Low Speed, Continued
In its response to rumors of further delays, AMD pretty much confirmed that, but said that it was going to put out only low-speed tri-cores and even lower-speed Phenoms because OEMs wanted it that way.
Moving on, the initial B3 chips are going to be low-speed Barcelonas.
What should you think about this? You should think that this is what a company does when it can’t make many medium- to high-speed chips.
I’ll put it another way, these guys can’t get a 2.4GHz K10 out the door, and aren’t even promising one for another three-five months. In comparison, Intel has had a 2.4GHz, 65nm chip out the door for a year (and it will outperform the 2.4 Phenom whenever that comes out).
Intel’s done a few other things since then, so for at least the first half of the year, it can rest assured that its lowest-end Penryns will outperform AMD’s highest-end K10s on the desktop.
That won’t bother the OEMs too much with their budget boxes, provided the price is right, and that’s going to have to be pretty low, if not quite as low as current X2 prices.
The bottom line is these chips will leave AMD a bit less financially sick, but they certainly won’t get it back on its feet.
Hope springs eternal, so the attention will shift to 45nm. For now, well, the chip doesn’t even exist yet. First silicon won’t be out for a few more weeks.
The plan has AMD getting this chip from 45nm to starting production in five months. Can they do that? Only if everything goes right, but that brings up another issue: What does “right” mean these days.
Based on some of AMD’s choices the last few months, I suspect “right” has become “Getting something out the door that works on time,” rather than “Getting a competitive part out.”
I suspect AMD needs 45nm more to offset the production capacity drop due to the mothballing of Fab30 and to lower the production price than anything else, and they’re leaving performance in God’s hands.
After getting down to around $5.50, AMD stock has jumped up almost 15% the last two days because the Attorney General for the state of New York has decided to begin an antitrust investigation against Intel.
How important is this? Not very, this seems to be a “Me, too” investigation for the following reasons:
isn’t doing too well politically as of late, and the current AG would certainly like to be governor some day, he’s run for the job before

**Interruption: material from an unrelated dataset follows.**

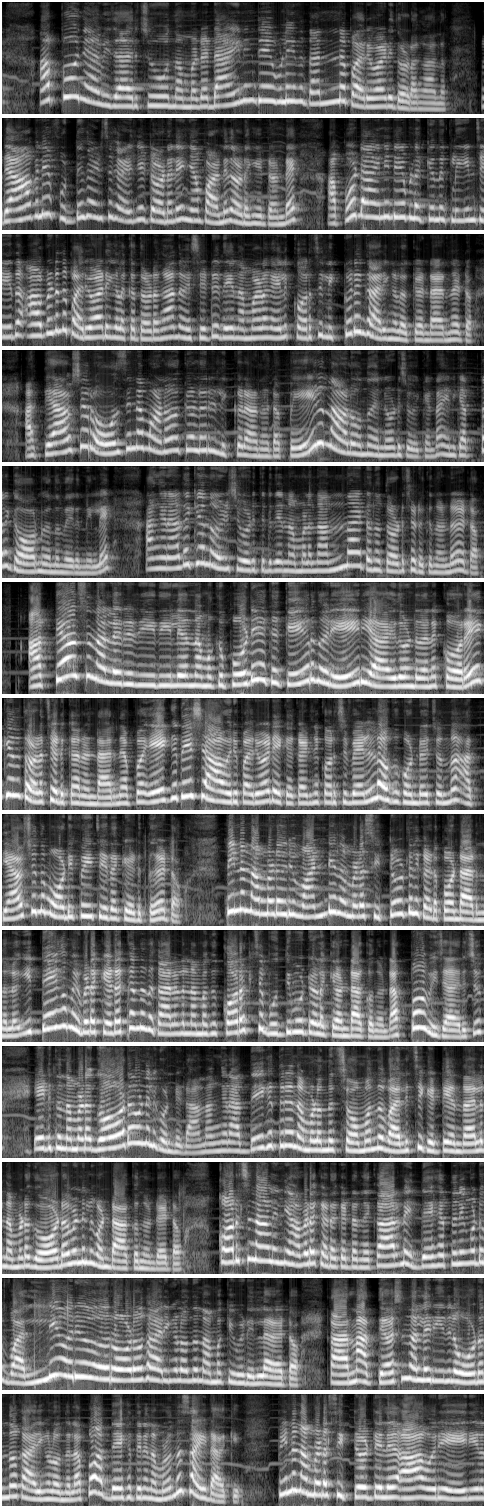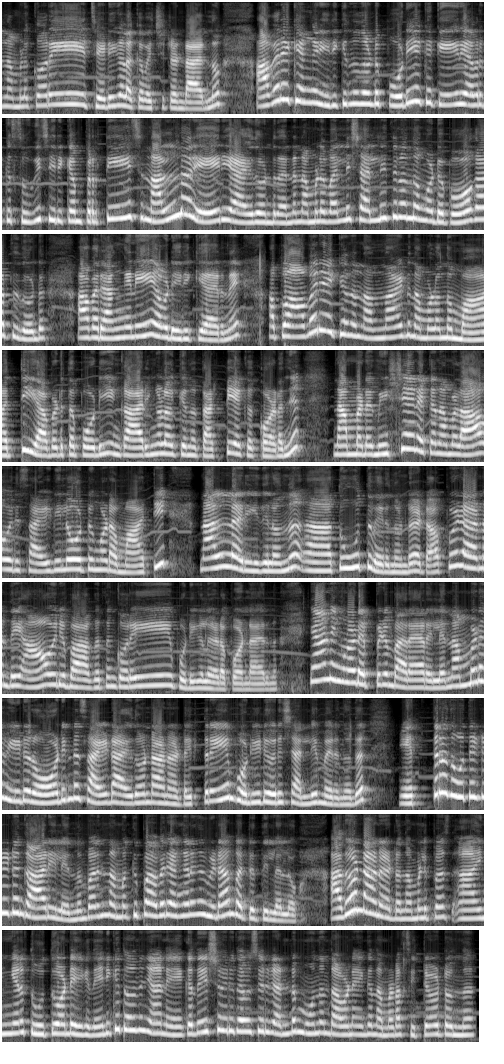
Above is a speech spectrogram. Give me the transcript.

anything serious, the EC will have come up with a ruling, and the AMD lawsuit will be close to trial if not actually being tried. Any New York State effort will mostly piggyback on these cases.
As we’ve said before, based on differing antitrust laws, it’s more likely that the European Union will look favorably upon AMD’s claims than the U.S.. The New York investigation is another iron in the fire, but it doesn’t change the fundamentals of the situation.
The New York investigation looks to be more of an opportunistic placeholder for an easy win down the road should AMD do well elsewhere than anything else.